1977 ALCS - New York Yankees (100-62, AL) defeated Kansas City Royals (102-60, AL) 3-2
In their 55 years of existence, the Astros have been in the World Series only once, in 2005, when they were swept by the White Sox in 2005. (They are now the only team to appear in the World Series as both an American League and National League team.) ... The Dodgers have not played in the World Series since 1988, when they beat the A's.

While I appreciate the Astros ending the Yankees' season, I'm going with: Dodgers in 7.

1. I like Yasiel Puig.

David Roth, Deadspin:
He is a very good baseball player who ... celebrates baseballing success with variously adolescent acts of sex-related gestural theater. ... He is just like this, when the cameras are on him and when they are not, when he is playing well and when he is not, when people are charmed by it and also when they are not.
In what Roth calls "the baffling long-running debate about whether baseball should or should not be fun", I vote Fun.

You disagree?

2. I love Dave Roberts.

3. Dodger Stadium is my third favourite ball park in the majors.

4. Do you seriously think I'm going to root against Dave Roberts?

I am not.

Also: Please Enjoy(?) 21 Years Of Joe Buck Hyping Forgotten Fox Shows
"Thrill! to his obvious lack of enthusiasm. Marvel! at the cuts to the stars of the shows, miraculously in good seats at the game. Wonder! at why you can't remember half of these shows' existences."

Cringe! at the 2001 promo.


Jere said...

After seeing how the WC/ALDS/ALCS had "presenting sponsors" (oddly including two companies I had never heard of), I figured the World Series would remain as we knew it, with a period of a few years of easing the idea into our subconscious, followed by a controversial sponsor-naming for the WS, leading to a heated "discussion" among fans, with the inevitable eventually coming to fruition and crushing our exhausted spirits. Nope. The sponsor is here now, and I guess...we...can't do shit about it. So lame.

allan said...

MLB.com's writers just type it right in there without quotation marks:
"With Clayton Kershaw and Dallas Keuchel opposing each other, the Astros and Dodgers open the World Series presented by YouTube TV tonight (8 p.m. ET/FOX) at Dodger Stadium having already achieved the rare feat of living up to their own individual acclaim and esteem."

Jere said...


Clem said...

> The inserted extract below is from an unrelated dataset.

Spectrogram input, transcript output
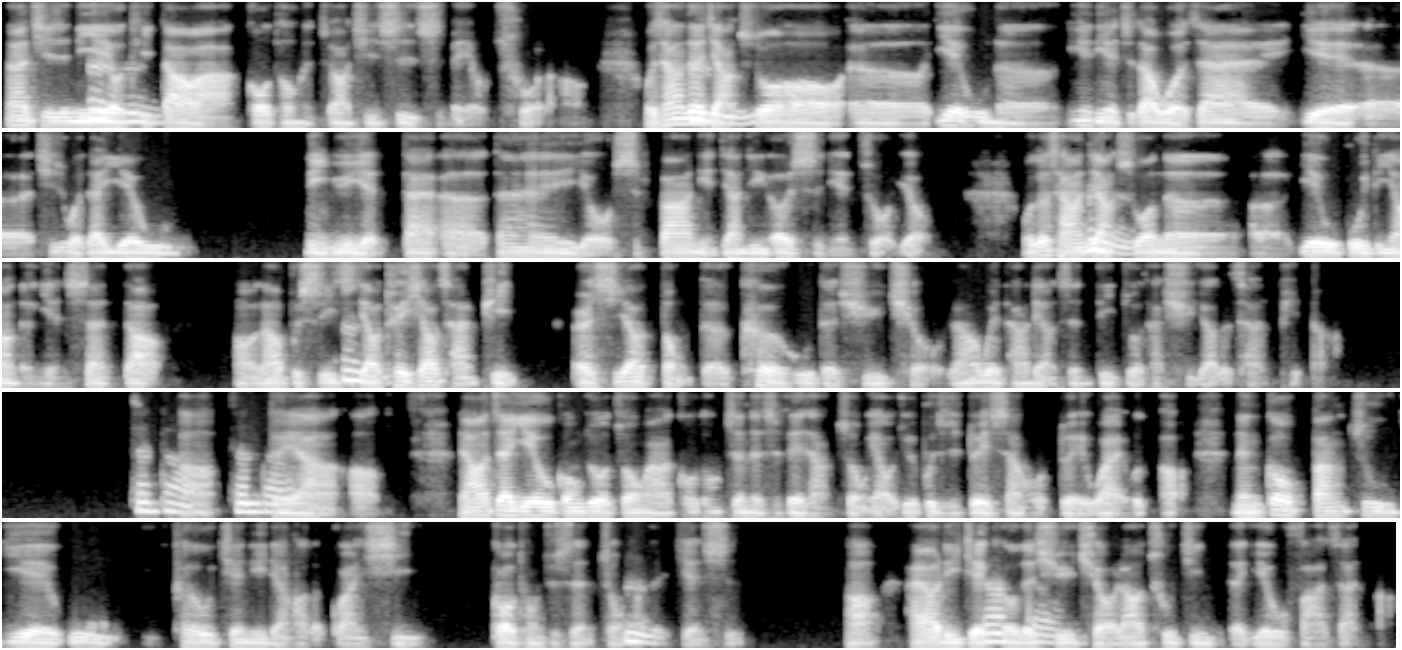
那其实你也有提嗯到啊，沟通很重要，其实是没有错了哦。我常常在讲嗯说哦，呃，业务呢，因为你也知道我在业，呃，其实我在业务领域也待呃大概有十八年，将近二十年左右。我都常常讲嗯说呢，呃，业务不一定要能言善道，哦，然后不是一直要嗯推销产品，而是要懂得客户的需求，然后为他量身定做他需要的产品啊。真的啊，真的，对呀，啊，然后在业务工作中啊，沟通真的是非常重要。我觉得不只是对上或对外，或哦，能够帮助业务与客户建立良好的关系，沟通就是很重要的嗯，一件事。啊，还要理解客户的需求，然后促进你的业务发展嘛，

That was way down on the list of atrocities. Way up is the abrasive, six-second commercials that aired between batters through much of the second half of the game. There was a New York Times story recently about these quick spots being the future of TV advertising and a potential way to shorten longer breaks. But of course, we just get them in addition to the advertising we were already receiving.

laura k said...

I am with softserve. An atrocity. But I don't let them off the hook for the name, either. Disgusting.

laura k said...

Thanks for the tribute to our man Dave Roberts. I am also cheering for the Dodgers, for the reasons you state, plus: my Brooklyn roots, Jackie Robinson, and their commitment to multiculturalism (everything in English, Spanish, and Japanese).

I love Dodger Stadium. It actually might be my second favourite park -- although we haven't been to Wrigley in a while. I wouldn't mind doing another comparison!

allan said...

ESPN Tweet:
Matt Marrone, ESPN.com: Dodgers center fielder Chris Taylor homered off Astros ace Dallas Keuchel on the very first pitch of the World Series.


David Cho said...

Great summary! Thanks for doing this. I think you are due for another visit to Dodger Stadium and let's do it. Took LA Metrolink to a playoff game two weeks ago and it was great. It is great to see LA finally come around with public transit.

Jere said...

"on the very first pitch of the World Series. "